When you have an issue with a person who utilizes personal power, it's typically pretty easy to resolve because they are approachable. They listen well and take action based on the best interests of the people involved in the situation.

An example of abuse of positional power:

The Supervisor's approach to managing is to expect compliance without question even when she is managing people with vastly more experience than she. She favors people who don't push back on her or think for themselves. When brought to her attention, she doesn't do her homework to understand the complexities of the situation. She is so focused on the mission of the work, that she completely dismisses the person, just doesn't really care. She is so entrenched in her belief that she is right in her approach that she doesn't respond to coaching from her own manager to modify behavior that is in clear violation of the company's policies.

Options:

Utilize the programs offered through the organzation to protect you from abuse. In doing so you need to be prepared to deal with conflict and stress while the issue is being addressed. It could go on for awhile. You will need to take into account, the seriousness of the offense, where you are in your career and your assessment of the support you may receive.

Take classes to improve your assertiveness, listening, stress management and calming skills.

Get support from your Employee Assistance Program which offers confidential counseling.

Consider moving to another job within the organization, if possible.

Consider getting a job within another organization.

Do not take it personally and focus on taking care of yourself!

If you are interested in improving your ability to interact with others, consider health and wellness coaching. Click here to contact me. 
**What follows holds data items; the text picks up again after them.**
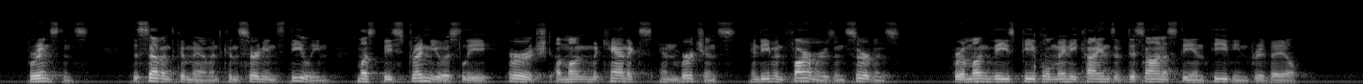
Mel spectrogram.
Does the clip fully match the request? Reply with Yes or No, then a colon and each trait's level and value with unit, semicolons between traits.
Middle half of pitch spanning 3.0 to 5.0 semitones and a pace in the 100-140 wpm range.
Yes: average, 3.9 semitones; slow, 135 wpm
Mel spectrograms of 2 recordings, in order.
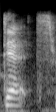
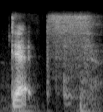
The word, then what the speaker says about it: debts: So debts, remember the B is silent, so debts.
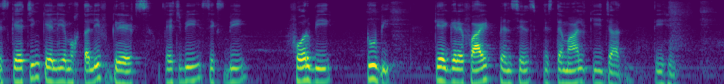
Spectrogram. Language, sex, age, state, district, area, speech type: Urdu, male, 18-30, Bihar, Gaya, rural, spontaneous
Click here to find out more
Jaqui Duvall works as a coach, mentor, trainer, facilitator and public speaker developing and delivering workshops, leading mentoring groups and working with individuals to help them identify and express their inner spirit and live a life of consciousness and intention.
jaqui@lifecompass.org •  San Jose